Nothing may be dropped or added when the entries below are copied.
== MATERIAL FOR THE TASK ==
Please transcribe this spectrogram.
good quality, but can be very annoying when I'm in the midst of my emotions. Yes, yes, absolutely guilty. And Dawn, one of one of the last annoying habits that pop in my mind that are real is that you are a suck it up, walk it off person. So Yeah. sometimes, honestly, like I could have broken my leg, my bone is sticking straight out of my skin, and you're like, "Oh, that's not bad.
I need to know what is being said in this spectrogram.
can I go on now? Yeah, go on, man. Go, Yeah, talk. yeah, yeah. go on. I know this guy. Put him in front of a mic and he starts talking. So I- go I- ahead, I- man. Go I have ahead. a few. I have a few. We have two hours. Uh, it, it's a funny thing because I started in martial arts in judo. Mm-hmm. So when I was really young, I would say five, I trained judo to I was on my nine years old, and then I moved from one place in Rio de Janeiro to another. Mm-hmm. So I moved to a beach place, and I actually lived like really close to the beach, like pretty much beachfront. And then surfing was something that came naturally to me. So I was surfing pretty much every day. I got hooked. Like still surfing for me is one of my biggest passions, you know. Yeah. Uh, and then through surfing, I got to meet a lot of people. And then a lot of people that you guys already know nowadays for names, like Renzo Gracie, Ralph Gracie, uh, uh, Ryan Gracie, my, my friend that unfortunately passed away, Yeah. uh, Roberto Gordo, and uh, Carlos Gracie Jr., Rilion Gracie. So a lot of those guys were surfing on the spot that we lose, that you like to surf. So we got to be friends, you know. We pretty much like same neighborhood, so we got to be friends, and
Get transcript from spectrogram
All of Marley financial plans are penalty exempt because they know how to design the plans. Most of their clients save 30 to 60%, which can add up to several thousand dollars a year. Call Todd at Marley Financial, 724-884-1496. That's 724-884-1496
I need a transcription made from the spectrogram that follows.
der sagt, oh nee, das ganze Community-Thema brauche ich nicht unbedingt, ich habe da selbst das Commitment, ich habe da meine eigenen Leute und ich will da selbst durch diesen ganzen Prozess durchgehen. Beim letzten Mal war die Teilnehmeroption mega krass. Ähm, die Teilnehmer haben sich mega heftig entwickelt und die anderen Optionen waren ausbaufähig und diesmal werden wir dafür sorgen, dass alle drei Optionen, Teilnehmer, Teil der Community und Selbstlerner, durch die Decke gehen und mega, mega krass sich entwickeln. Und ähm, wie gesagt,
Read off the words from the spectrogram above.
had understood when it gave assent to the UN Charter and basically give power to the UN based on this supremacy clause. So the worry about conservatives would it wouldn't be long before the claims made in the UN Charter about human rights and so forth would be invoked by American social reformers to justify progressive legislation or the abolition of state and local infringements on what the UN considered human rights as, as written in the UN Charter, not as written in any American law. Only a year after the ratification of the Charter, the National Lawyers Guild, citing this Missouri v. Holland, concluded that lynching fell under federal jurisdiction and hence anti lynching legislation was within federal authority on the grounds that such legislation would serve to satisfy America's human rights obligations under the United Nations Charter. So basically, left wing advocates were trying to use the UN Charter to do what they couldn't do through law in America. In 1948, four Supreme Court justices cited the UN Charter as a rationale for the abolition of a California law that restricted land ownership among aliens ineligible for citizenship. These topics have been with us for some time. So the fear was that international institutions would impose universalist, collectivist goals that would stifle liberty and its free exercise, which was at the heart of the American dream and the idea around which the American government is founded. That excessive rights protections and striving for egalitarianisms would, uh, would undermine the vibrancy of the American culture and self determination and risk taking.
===
● **TASK ANSWER**:
Please transcribe this spectrogram.
good quality, but can be very annoying when I'm in the midst of my emotions. Yes, yes, absolutely guilty. And Dawn, one of one of the last annoying habits that pop in my mind that are real is that you are a suck it up, walk it off person. So Yeah. sometimes, honestly, like I could have broken my leg, my bone is sticking straight out of my skin, and you're like, "Oh, that's not bad.
I need to know what is being said in this spectrogram.
can I go on now? Yeah, go on, man. Go, Yeah, talk. yeah, yeah. go on. I know this guy. Put him in front of a mic and he starts talking. So I- go I- ahead, I- man. Go I have ahead. a few. I have a few. We have two hours. Uh, it, it's a funny thing because I started in martial arts in judo. Mm-hmm. So when I was really young, I would say five, I trained judo to I was on my nine years old, and then I moved from one place in Rio de Janeiro to another. Mm-hmm. So I moved to a beach place, and I actually lived like really close to the beach, like pretty much beachfront. And then surfing was something that came naturally to me. So I was surfing pretty much every day. I got hooked. Like still surfing for me is one of my biggest passions, you know. Yeah. Uh, and then through surfing, I got to meet a lot of people. And then a lot of people that you guys already know nowadays for names, like Renzo Gracie, Ralph Gracie, uh, uh, Ryan Gracie, my, my friend that unfortunately passed away, Yeah. uh, Roberto Gordo, and uh, Carlos Gracie Jr., Rilion Gracie. So a lot of those guys were surfing on the spot that we lose, that you like to surf. So we got to be friends, you know. We pretty much like same neighborhood, so we got to be friends, and
Get transcript from spectrogram
All of Marley financial plans are penalty exempt because they know how to design the plans. Most of their clients save 30 to 60%, which can add up to several thousand dollars a year. Call Todd at Marley Financial, 724-884-1496. That's 724-884-1496
I need a transcription made from the spectrogram that follows.
der sagt, oh nee, das ganze Community-Thema brauche ich nicht unbedingt, ich habe da selbst das Commitment, ich habe da meine eigenen Leute und ich will da selbst durch diesen ganzen Prozess durchgehen. Beim letzten Mal war die Teilnehmeroption mega krass. Ähm, die Teilnehmer haben sich mega heftig entwickelt und die anderen Optionen waren ausbaufähig und diesmal werden wir dafür sorgen, dass alle drei Optionen, Teilnehmer, Teil der Community und Selbstlerner, durch die Decke gehen und mega, mega krass sich entwickeln. Und ähm, wie gesagt,
Read off the words from the spectrogram above.
had understood when it gave assent to the UN Charter and basically give power to the UN based on this supremacy clause. So the worry about conservatives would it wouldn't be long before the claims made in the UN Charter about human rights and so forth would be invoked by American social reformers to justify progressive legislation or the abolition of state and local infringements on what the UN considered human rights as, as written in the UN Charter, not as written in any American law. Only a year after the ratification of the Charter, the National Lawyers Guild, citing this Missouri v. Holland, concluded that lynching fell under federal jurisdiction and hence anti lynching legislation was within federal authority on the grounds that such legislation would serve to satisfy America's human rights obligations under the United Nations Charter. So basically, left wing advocates were trying to use the UN Charter to do what they couldn't do through law in America. In 1948, four Supreme Court justices cited the UN Charter as a rationale for the abolition of a California law that restricted land ownership among aliens ineligible for citizenship. These topics have been with us for some time. So the fear was that international institutions would impose universalist, collectivist goals that would stifle liberty and its free exercise, which was at the heart of the American dream and the idea around which the American government is founded. That excessive rights protections and striving for egalitarianisms would, uh, would undermine the vibrancy of the American culture and self determination and risk taking.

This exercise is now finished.